Why we sometimes fail…
June 29, 2012 Leave a comment
I started this week with a blog on continuous improvements and why they sometimes fail. I felt like this was truly a good story speaking from experience and that this would be valuable or at least slightly interesting to anyone who is involved with some form of lean or continuous improvement system. Then as our week unfolded I started to see how the reasons for these failures translated to more than just these areas of business, in fact they might even apply to your daily life as well. Here is the summary of what I came to realize.
- You cannot just copy and paste a program into place. So many people read a book or take a course and feel that they have the answers. The truth is you must understand what your current situation is and where you want to go and adjust the plan to give you the best chance at success. If you do not know the starting point and the destination it is hard to create a map. The knowledge of the systems is important so please read the book and take the course but then make adjustments to suit your situation as what you were taught was generics.
- Yours and your people’s abilities must match the level of the plan as they impact your ability to succeed more than the plan does. The best laid plans often fail not because of lack of good planning but the lack of a well-trained or well prepared team. You need to start with you and your people and ensure they have the tools to succeed. Also realize that sometimes they may never be able to get there. If that is the case then you must make a tough decision and either change the plan or the people

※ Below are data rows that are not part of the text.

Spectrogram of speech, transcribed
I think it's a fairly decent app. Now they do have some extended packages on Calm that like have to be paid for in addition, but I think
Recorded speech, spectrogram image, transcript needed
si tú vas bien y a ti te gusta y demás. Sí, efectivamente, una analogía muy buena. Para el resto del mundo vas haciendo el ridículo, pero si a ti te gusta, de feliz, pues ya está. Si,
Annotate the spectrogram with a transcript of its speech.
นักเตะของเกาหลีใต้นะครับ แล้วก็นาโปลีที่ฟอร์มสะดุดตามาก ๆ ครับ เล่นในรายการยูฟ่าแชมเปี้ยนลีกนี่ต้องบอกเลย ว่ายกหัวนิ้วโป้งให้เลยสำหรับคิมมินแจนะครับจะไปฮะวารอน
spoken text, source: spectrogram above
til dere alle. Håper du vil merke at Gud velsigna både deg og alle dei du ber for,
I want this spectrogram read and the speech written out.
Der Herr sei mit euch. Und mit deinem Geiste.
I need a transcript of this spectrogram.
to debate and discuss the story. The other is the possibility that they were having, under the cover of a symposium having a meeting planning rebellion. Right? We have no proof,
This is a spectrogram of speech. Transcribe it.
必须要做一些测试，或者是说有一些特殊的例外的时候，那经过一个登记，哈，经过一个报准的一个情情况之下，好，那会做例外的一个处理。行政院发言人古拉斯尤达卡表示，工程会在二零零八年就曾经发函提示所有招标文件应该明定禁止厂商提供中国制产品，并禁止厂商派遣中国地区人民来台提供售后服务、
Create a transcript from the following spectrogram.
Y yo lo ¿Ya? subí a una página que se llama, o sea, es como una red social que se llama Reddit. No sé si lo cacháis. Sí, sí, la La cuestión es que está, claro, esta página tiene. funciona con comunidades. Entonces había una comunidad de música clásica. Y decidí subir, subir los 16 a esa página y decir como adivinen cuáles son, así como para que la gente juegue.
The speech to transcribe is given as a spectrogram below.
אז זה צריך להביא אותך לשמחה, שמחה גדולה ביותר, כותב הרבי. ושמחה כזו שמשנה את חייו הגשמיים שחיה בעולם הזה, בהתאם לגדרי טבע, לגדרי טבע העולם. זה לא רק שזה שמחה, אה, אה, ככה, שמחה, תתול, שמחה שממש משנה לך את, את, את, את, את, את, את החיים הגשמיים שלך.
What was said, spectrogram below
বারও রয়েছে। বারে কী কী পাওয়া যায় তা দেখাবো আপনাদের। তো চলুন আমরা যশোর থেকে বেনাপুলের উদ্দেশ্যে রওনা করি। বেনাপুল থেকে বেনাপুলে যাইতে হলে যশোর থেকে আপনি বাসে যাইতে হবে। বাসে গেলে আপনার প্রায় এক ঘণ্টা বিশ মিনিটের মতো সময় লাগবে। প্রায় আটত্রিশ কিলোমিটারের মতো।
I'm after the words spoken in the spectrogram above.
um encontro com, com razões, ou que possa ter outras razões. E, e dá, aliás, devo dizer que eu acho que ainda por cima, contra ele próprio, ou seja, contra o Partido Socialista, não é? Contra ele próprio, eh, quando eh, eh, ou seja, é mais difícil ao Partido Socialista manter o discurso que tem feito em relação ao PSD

- Culture accounts for as much as skill. You can have the knowledge, skills and ability but if you do not believe in the vision or the work it takes to get there then all the right things will be said but never accomplished. How many times have you tried to lose weight but cannot. It is a simple formula in purpose, eat healthy and exercise but we continue to fail, why? We do not have the true desire or willpower to reach our goal.

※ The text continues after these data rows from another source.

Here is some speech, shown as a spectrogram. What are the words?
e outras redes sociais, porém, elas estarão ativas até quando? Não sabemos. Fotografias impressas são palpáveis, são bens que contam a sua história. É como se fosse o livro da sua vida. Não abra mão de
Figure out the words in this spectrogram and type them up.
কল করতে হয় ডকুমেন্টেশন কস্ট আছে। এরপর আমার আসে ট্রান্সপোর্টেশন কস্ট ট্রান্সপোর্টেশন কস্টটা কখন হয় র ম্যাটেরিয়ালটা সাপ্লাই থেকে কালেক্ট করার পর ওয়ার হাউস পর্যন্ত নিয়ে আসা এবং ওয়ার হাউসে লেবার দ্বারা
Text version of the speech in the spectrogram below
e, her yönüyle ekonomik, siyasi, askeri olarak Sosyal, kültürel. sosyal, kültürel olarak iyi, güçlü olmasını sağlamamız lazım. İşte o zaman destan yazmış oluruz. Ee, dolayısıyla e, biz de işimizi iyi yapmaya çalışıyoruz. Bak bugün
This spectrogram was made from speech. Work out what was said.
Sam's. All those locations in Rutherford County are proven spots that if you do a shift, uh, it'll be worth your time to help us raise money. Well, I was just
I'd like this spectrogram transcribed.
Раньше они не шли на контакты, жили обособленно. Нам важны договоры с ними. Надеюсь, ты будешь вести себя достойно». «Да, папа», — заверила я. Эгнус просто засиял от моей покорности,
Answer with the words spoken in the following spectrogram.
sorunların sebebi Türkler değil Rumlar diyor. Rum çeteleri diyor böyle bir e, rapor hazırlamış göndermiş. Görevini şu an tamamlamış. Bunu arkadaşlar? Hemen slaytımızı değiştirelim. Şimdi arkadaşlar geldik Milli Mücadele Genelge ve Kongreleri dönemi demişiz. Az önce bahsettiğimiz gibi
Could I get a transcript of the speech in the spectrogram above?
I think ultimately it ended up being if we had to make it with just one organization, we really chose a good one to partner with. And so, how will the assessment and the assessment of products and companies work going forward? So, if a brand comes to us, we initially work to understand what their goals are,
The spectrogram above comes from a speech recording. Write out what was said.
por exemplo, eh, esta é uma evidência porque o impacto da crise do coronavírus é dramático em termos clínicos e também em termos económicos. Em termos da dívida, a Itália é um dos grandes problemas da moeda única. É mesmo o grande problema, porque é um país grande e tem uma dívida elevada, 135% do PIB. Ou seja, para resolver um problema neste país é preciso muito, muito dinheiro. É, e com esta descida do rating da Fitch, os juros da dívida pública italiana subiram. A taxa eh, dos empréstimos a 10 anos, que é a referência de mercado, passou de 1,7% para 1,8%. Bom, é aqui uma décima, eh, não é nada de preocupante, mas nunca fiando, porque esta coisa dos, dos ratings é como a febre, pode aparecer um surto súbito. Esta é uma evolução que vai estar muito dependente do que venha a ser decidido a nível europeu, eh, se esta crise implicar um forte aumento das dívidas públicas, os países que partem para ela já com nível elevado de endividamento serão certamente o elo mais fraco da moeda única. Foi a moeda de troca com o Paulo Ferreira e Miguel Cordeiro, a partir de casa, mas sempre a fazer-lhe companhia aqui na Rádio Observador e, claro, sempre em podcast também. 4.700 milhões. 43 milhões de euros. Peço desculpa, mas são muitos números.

- Do not be afraid to fail and when you do learn from the experience. We did a whole article on this as it is very important. To continue to do the same thing and expect different results is the definition of insanity, which I think is Albert Einstein. This is not saying do not make mistakes, in fact they are necessary but take the time to figure out where it went wrong and adjust and adapt until you get it right. Many times we fail to record what we did and then repeat it later.
- The right person needs to be set to do the right job. I know this sounds a lot like number 2 but it is different. Many times companies promote someone because they are good at one task (i.e. sales) and the assumption is made that they will be successful in another and they are moved into a management role. In many cases it is determined they are not suited and either the person is gone or perhaps the company. Look for the skills that suit the position even if it means that a high achiever may not get the chance to move up.
- We are all leaders and followers. Leadership is not a one person job but everyone’s job at certain times. Yes, in some instances leadership is a full time task and that means setting direction, goals, coaching and all the other things that come with good leadership, but as individuals we have to take the responsibility to hit our goals, do our tasks and build our skills, and that is leadership as well. The same goes that if someone is an expert it is also important that you listen no matter your position because being a good leader sometimes means being a good follower.
We all fail or make mistakes and there are many reasons. I have listed a few that I have seen or experienced and am sure that you may have a few more. In order to improve however it is important to reflect back on why the shortcomings occurred. Did we set ourselves up for success or was the groundwork for failure laid out in implementation?